“I’m also happy to have been part of this first 10-1 and November election, which has brought so many new participants into the city’s democratic process,” Riley said. “I hope that as Austin settles into this new system, we continue to listen and respond to the voices that I’ve been hearing on the campaign trail — the students, the renters, the younger and newer residents, and everyone who wants the opportunity to live closer, live smaller and drive less. They are Kathie’s constituents and those of the new council members, and they deserve to be heard and represented.”

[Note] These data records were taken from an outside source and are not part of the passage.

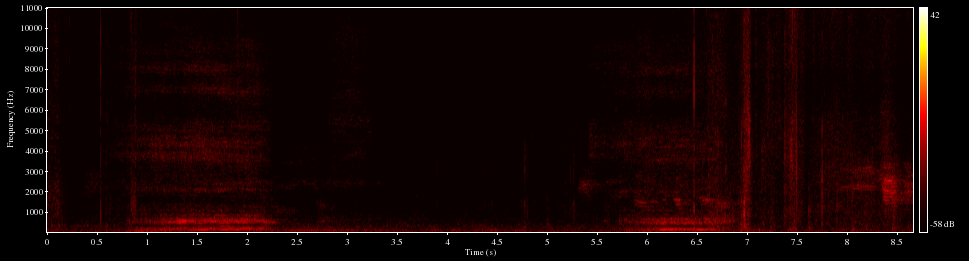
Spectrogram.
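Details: Two loud rasping snores on the in-breath from a sleeping man, separated by a quieter out-breath; ordinary snoring.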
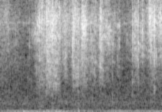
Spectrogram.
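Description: Soft rustling and light scratching of leafy mandevilla stem cuttings being handled and picked up.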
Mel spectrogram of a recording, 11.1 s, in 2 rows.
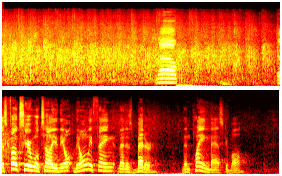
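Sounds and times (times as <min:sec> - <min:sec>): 
audience applause: 0:00.0 - 0:05.8
speech: 0:03.1 - 0:03.7, 0:05.5 - 0:10.4.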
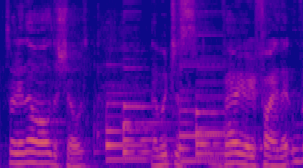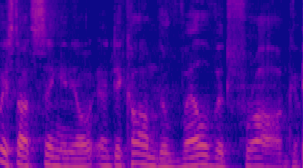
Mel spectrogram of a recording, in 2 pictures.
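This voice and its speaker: Chatty man, slightly high. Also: brisk, loud music behind the voice. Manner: chatty, laughing, stumbling restarts. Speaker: musician and show host. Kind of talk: casual banter between songs.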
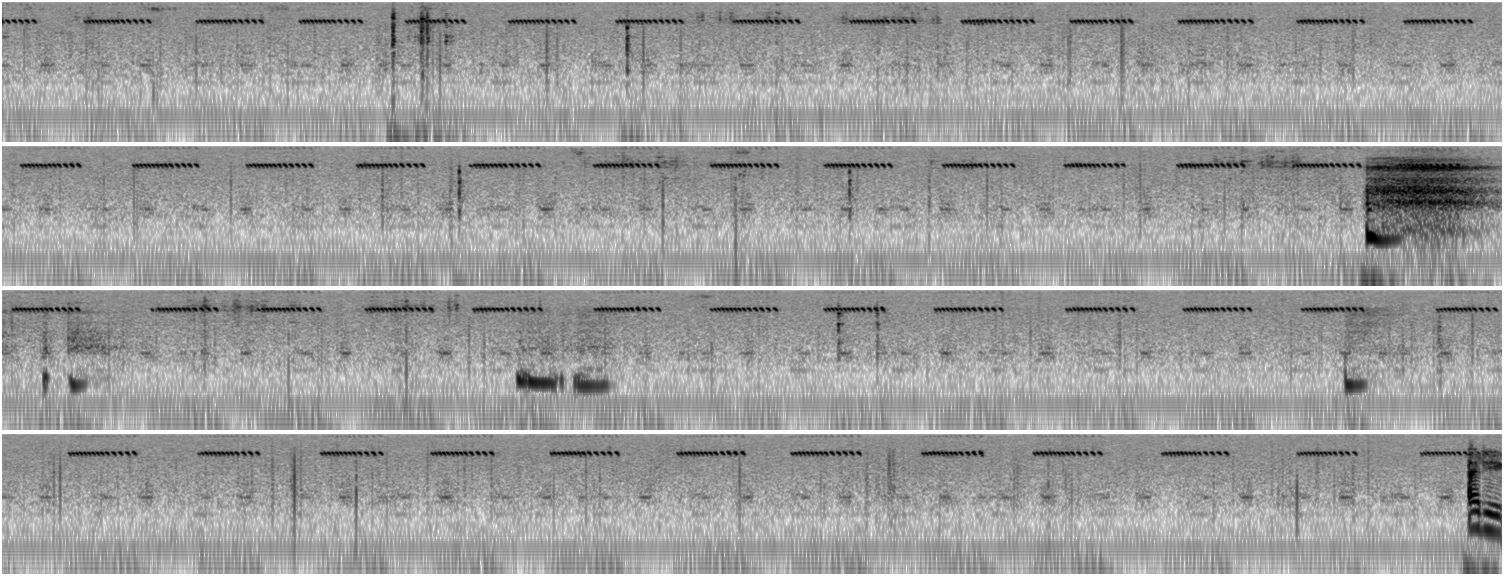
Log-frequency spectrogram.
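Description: Crickets chirping in an even, unbroken rhythm of about two to three chirps a second, over a low steady hum. A brief louder noise comes about halfway through, and a couple of softer short ones follow later.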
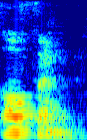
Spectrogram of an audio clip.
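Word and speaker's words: often: I have और अक्षर की English ऑफन। ओ एफ टी ई एन। टी यहां पे साइलेंट होगा।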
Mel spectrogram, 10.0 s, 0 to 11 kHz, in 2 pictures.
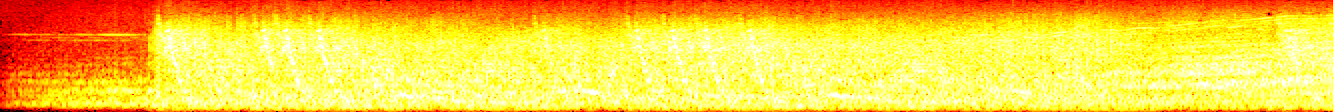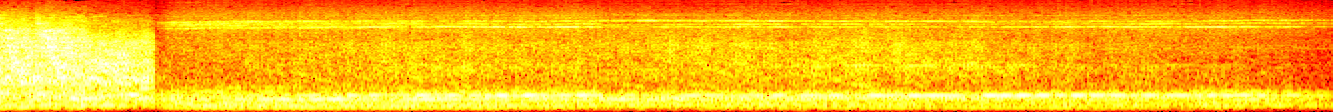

With Riley's decsion, Tovo is now the third confirmed member of the new council. Delia Garza of District 2 and Ann Kitchen of District 5 were the only two council candidates to win their races outright. The other seven districts, along with the mayor's race between Steve Adler and council member Mike Martinez, will be decided at the Dec. 16 runoff election. Tovo said she was a little surprised when Riley informed her of his decision and said she looked forward to working with Riley as well.

“I think that Chris has a lot of expertise that's helped this city advance, particularly with multimodal transportation,” Tovo said. “I certainly anticipate continuing to reach out to him on that issue and others. I expect he’ll continue to be involved in this community in many ways.”

With her seat on the new council secure, Tovo said she will make use her extra time.

“Not having a runoff really provides me to focus on wrapping up on some of my current council projects and getting ready to work with my new colleagues on the new 10-ONE council,” Tovo said.

As District 9 covers parts of campus, North Campus, West Campus and Hyde Park. Tovo said the race had a high amount of student involvement. She said that she and Riley both felt it was important college students stayed engaged.

“One of the things we talked specifically about is the importance of continuing to involve students,” Tovo said. “There was a lot of student engagement in the District 9 race and I look forward to continuing to work with students and making sure they have a voice at City Hall.”